February is Heart Month, and as we approach the end of the month, this is a great time to take one more look at what you’re doing to make your heart the healthiest this year that it can be.
Below, Touchmark Director of Health & Fitness Operations Kim Lehmann lists the steps people can take each day to improve their heart. “Many of these habits we’ve heard before, but a few may surprise you.”
Healthy habits for the heart:
Food: Eat an abundance of fruits, vegetables, whole grains, and good-for-you fats and protein. Limit the amount of red meat, salt, and potassium. Maintain a healthy weight.
Fitness: Exercise daily—cardio, strength, flexibility, and balance. Stand more; sit less.
Sleep: Strive for 7–8 hours each night. If you have sleep apnea, treat it.
Stress: Practice ways to reduce daily stress, such as meditating, devoting time to a hobby, etc.
Teeth: Brush and floss your teeth; the health of your mouth affects the health of your heart.
Alcohol: Avoid excessive alcohol consumption. The recommendation is one drink a day for women, two for men.
Socialization: Spend time with friends. Laugh.
Depression: Get medical help and treat depression.
Smoking: Don’t smoke. If you do, seek help to break the habit.
Take care of yourself: Visit your doctor. Take prescribed medications. Be aware women are at increased heart disease risk after menopause. Men taking the “blue pill” for erectile dysfunction are also especially at heart risk for heart disease.
Kim says with an increasing number of people taking pills that affect the heart rate, it’s important to not rely on general pulse targets when exercising. “If people are taking one of these medications, they want to work with a professional to determine what’s ideal for them so they don’t overtax the heart.”
Similarly, she says high temperatures can be problematic. “There’s a reason saunas and warm-water spas post warnings and caution people to limit their time. The increased temperature opens blood vessels, and people can become dizzy or faint if they’re exposed too long to the high temperatures.”
Along with being the number-one cause of death, heart disease is one of the leading causes of disability. “As we age, the walls of our heart thicken and stiffen. This can lead to inefficient pumping, which can bring on high blood pressure, increased fatigue, and exercise intolerance.

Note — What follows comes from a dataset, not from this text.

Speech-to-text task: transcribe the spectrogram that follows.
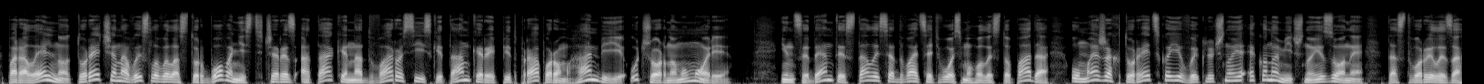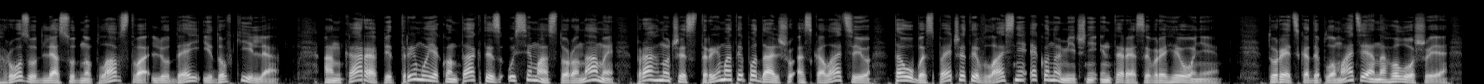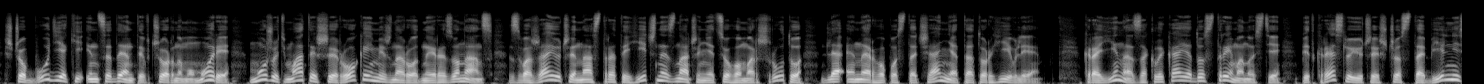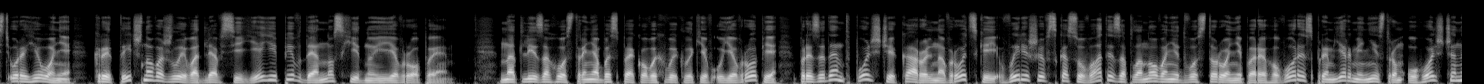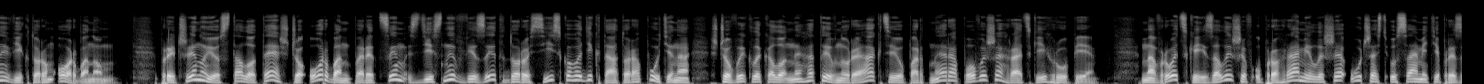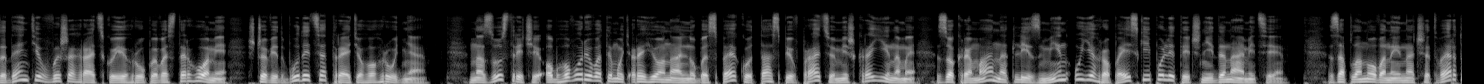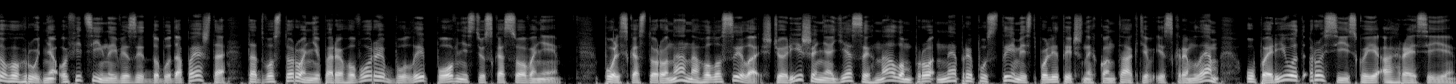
Паралельно Туреччина висловила стурбованість через атаки на два російські танкери під прапором Гамбії у Чорному морі. Інциденти сталися 28 листопада у межах турецької виключної економічної зони та створили загрозу для судноплавства, людей і довкілля. Анкара підтримує контакти з усіма сторонами, прагнучи стримати подальшу ескалацію та убезпечити власні економічні інтереси в регіоні. Турецька дипломатія наголошує, що будь-які інциденти в Чорному морі можуть мати широкий міжнародний резонанс, зважаючи на стратегічне значення цього маршруту для енергопостачання та торгівлі. Країна закликає до стриманості, підкреслюючи, що стабільність у регіоні критично важлива для всієї південно-східної Європи. На тлі загострення безпекових викликів у Європі президент Польщі Кароль Навроцький вирішив скасувати заплановані двосторонні переговори з прем'єр-міністром Угорщини Віктором Орбаном. Причиною стало те, що Орбан перед цим здійснив візит до російського диктатора Путіна, що викликало негативну реакцію партнера по Вишеградській групі. Навроцький залишив у програмі лише участь у саміті президентів Вишеградської групи в Естергомі, що відбудеться 3 грудня. На зустрічі обговорюватимуть регіональну безпеку та співпрацю між країнами, зокрема на тлі змін у європейській політичній динаміці. Запланований на 4 грудня офіційний візит до Будапешта та двосторонні переговори були повністю скасовані. Польська сторона наголосила, що рішення є сигналом про неприпустимість політичних контактів із Кремлем у період російської агресії.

By following healthy habits, we can minimize the effects aging has on the heart and enjoy each day to the fullest.”
For more information, visit: niddk.nih.gov/health-information/health-topics/weight-control/young-heart-tips-Older-adults/Documents/YAH_TipSheet.pdf